▶ [Data in this exercise]:
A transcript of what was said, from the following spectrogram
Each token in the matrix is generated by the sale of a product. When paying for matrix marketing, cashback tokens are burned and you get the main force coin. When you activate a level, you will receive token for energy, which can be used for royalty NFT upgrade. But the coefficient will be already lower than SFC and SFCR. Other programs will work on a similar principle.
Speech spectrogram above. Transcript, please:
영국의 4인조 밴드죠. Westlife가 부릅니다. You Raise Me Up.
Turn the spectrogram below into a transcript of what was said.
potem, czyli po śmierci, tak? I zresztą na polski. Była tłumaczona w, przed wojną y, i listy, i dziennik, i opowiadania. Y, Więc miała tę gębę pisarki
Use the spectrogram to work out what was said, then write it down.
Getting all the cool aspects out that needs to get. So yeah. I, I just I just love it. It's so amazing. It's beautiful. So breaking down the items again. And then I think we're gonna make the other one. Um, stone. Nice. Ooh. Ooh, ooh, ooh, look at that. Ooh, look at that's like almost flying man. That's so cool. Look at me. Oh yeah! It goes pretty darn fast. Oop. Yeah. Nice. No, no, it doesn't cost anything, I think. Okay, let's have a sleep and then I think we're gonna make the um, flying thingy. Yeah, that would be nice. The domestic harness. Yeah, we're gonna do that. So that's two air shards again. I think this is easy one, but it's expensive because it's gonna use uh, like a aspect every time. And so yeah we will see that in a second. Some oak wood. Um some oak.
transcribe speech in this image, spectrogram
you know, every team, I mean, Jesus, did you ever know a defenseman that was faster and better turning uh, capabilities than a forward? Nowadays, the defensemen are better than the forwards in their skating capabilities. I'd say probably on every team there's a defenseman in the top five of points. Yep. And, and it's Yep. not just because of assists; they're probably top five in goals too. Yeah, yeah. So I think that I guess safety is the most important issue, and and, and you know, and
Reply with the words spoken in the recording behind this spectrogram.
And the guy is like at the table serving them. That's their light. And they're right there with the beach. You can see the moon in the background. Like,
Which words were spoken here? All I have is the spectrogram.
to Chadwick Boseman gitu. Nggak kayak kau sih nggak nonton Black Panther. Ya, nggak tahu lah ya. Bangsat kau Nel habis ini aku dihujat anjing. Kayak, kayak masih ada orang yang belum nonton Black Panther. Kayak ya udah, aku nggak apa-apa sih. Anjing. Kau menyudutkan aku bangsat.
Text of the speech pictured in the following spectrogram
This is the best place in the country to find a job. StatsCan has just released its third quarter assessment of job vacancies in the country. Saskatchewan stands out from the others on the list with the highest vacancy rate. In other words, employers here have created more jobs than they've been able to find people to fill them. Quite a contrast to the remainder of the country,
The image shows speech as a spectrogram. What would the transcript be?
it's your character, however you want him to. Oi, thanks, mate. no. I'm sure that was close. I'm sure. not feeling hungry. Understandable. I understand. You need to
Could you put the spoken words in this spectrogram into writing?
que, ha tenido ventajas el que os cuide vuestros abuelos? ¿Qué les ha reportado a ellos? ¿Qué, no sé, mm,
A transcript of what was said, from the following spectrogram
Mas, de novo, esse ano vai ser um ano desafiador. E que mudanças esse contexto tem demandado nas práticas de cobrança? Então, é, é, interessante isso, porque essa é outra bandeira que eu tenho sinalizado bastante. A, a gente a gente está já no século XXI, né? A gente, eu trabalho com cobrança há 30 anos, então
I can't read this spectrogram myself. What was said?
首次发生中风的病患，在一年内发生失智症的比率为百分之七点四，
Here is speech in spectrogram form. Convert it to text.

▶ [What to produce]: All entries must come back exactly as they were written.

▶ [Answer to this task]:
A transcript of what was said, from the following spectrogram
Each token in the matrix is generated by the sale of a product. When paying for matrix marketing, cashback tokens are burned and you get the main force coin. When you activate a level, you will receive token for energy, which can be used for royalty NFT upgrade. But the coefficient will be already lower than SFC and SFCR. Other programs will work on a similar principle.
Speech spectrogram above. Transcript, please:
영국의 4인조 밴드죠. Westlife가 부릅니다. You Raise Me Up.
Turn the spectrogram below into a transcript of what was said.
potem, czyli po śmierci, tak? I zresztą na polski. Była tłumaczona w, przed wojną y, i listy, i dziennik, i opowiadania. Y, Więc miała tę gębę pisarki
Use the spectrogram to work out what was said, then write it down.
Getting all the cool aspects out that needs to get. So yeah. I, I just I just love it. It's so amazing. It's beautiful. So breaking down the items again. And then I think we're gonna make the other one. Um, stone. Nice. Ooh. Ooh, ooh, ooh, look at that. Ooh, look at that's like almost flying man. That's so cool. Look at me. Oh yeah! It goes pretty darn fast. Oop. Yeah. Nice. No, no, it doesn't cost anything, I think. Okay, let's have a sleep and then I think we're gonna make the um, flying thingy. Yeah, that would be nice. The domestic harness. Yeah, we're gonna do that. So that's two air shards again. I think this is easy one, but it's expensive because it's gonna use uh, like a aspect every time. And so yeah we will see that in a second. Some oak wood. Um some oak.
transcribe speech in this image, spectrogram
you know, every team, I mean, Jesus, did you ever know a defenseman that was faster and better turning uh, capabilities than a forward? Nowadays, the defensemen are better than the forwards in their skating capabilities. I'd say probably on every team there's a defenseman in the top five of points. Yep. And, and it's Yep. not just because of assists; they're probably top five in goals too. Yeah, yeah. So I think that I guess safety is the most important issue, and and, and you know, and
Reply with the words spoken in the recording behind this spectrogram.
And the guy is like at the table serving them. That's their light. And they're right there with the beach. You can see the moon in the background. Like,
Which words were spoken here? All I have is the spectrogram.
to Chadwick Boseman gitu. Nggak kayak kau sih nggak nonton Black Panther. Ya, nggak tahu lah ya. Bangsat kau Nel habis ini aku dihujat anjing. Kayak, kayak masih ada orang yang belum nonton Black Panther. Kayak ya udah, aku nggak apa-apa sih. Anjing. Kau menyudutkan aku bangsat.
Text of the speech pictured in the following spectrogram
This is the best place in the country to find a job. StatsCan has just released its third quarter assessment of job vacancies in the country. Saskatchewan stands out from the others on the list with the highest vacancy rate. In other words, employers here have created more jobs than they've been able to find people to fill them. Quite a contrast to the remainder of the country,
The image shows speech as a spectrogram. What would the transcript be?
it's your character, however you want him to. Oi, thanks, mate. no. I'm sure that was close. I'm sure. not feeling hungry. Understandable. I understand. You need to
Could you put the spoken words in this spectrogram into writing?
que, ha tenido ventajas el que os cuide vuestros abuelos? ¿Qué les ha reportado a ellos? ¿Qué, no sé, mm,
A transcript of what was said, from the following spectrogram
Mas, de novo, esse ano vai ser um ano desafiador. E que mudanças esse contexto tem demandado nas práticas de cobrança? Então, é, é, interessante isso, porque essa é outra bandeira que eu tenho sinalizado bastante. A, a gente a gente está já no século XXI, né? A gente, eu trabalho com cobrança há 30 anos, então
I can't read this spectrogram myself. What was said?
首次发生中风的病患，在一年内发生失智症的比率为百分之七点四，
Here is speech in spectrogram form. Convert it to text.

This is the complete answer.